Taine Rupena Tata Bryn Edwards appeared yesterday in the High Court at Invercargill for the first day of his trial. He pleaded not guilty to charges that included manslaughter by inciting and encouraging the driver to operate a vehicle recklessly, thereby causing the death of Mrs Bagley.
He also denied three counts of inciting and encouraging the driver to operate a vehicle recklessly, thereby causing injury, one alternative charge of dangerous driving causing death and three alternative charges of dangerous driving causing injury.
On December 7, 2018, Mrs Bagley died when the car she was in with her husband, Leonard, and their two children, Eva and Flynn, was T-boned by a car driven by Dejay Rawiri Kane. He was convicted last year after driving at an estimated 124kmh and with a blood-alcohol level three times above the limit.
The crash happened at the intersection of Newcastle and Clifton Sts.
Prosecutor Mary-Jane Thomas said in her opening address the Crown’s case was "a case of inference."
The Crown would need to prove manslaughter was committed by the driver and Edwards incited and encouraged him "on committing the crime by words or conduct or both".
The Crown also had to prove Edwards knew and intended to assist the driver to commit the offending.

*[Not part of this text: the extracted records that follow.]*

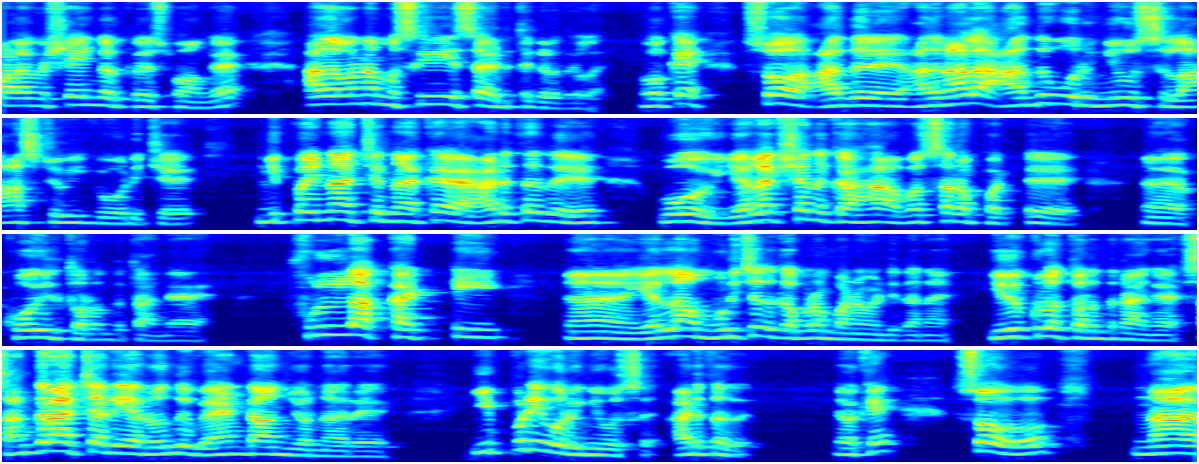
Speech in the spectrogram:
பல விஷயங்கள் பேசுவாங்க. அதெல்லாம் நம்ம சீரியஸா எடுத்துக்கிறது இல்லை ஓகே ஸோ அது அதனால அது ஒரு நியூஸ் லாஸ்ட் வீக் ஓடிச்சு. இப்ப என்னாச்சுன்னாக்க அடுத்தது ஓ எலெக்ஷனுக்காக அவசரப்பட்டு கோயில் திறந்துட்டாங்க. ஃபுல்லா கட்டி எல்லாம் முடிச்சதுக்கு அப்புறம் பண்ண வேண்டியதானே இதுக்குள்ள திறந்துட்டாங்க. சங்கராச்சாரியார் வந்து வேண்டான்னு சொன்னாரு. இப்படி ஒரு நியூஸ் அடுத்தது. ஓகே ஸோ நான்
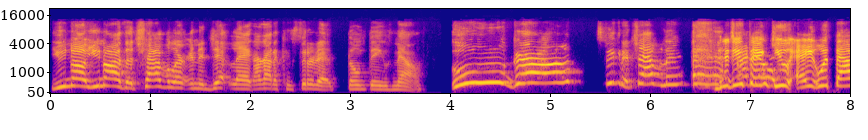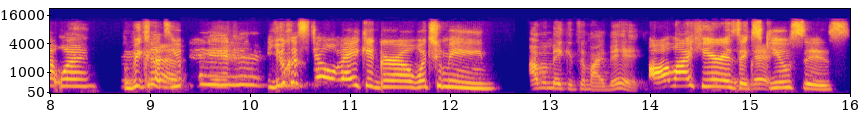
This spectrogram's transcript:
You know, you know, as a traveler in a jet lag, I gotta consider that those things now. Ooh, girl. Speaking of traveling, did you I think know. you ate with that one? Because yeah. you you could still make it, girl. What you mean? I'm gonna make it to my bed. All I hear is excuses.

When Edwards was interviewed by police, he allegedly said he did not think Kane had been drinking and the car was travelling about 55kmh.
“That was a lie," Ms Thomas said.
Defence counsel Fiona Guy Kidd made a brief opening address and said the trial would not be about “what caused” the crash. The jury should focus on whether Edwards intentionally encouraged Kane to drive recklessly.
Her client did not do or have any knowledge of that, she said.
The jury heard evidence from nine witnesses yesterday.
Among them was Matthew Clifford, who saw the car speeding and followed it until the Northern Tavern Bottle Shop.
There, he saw the person he believed to be the driver of the car go into the store to buy alcohol. He called police and took a picture of the vehicle.
Another witness, Wade Devine, said he had a "bad feeling" when he saw the green Subaru speeding that night.
The trial continues today.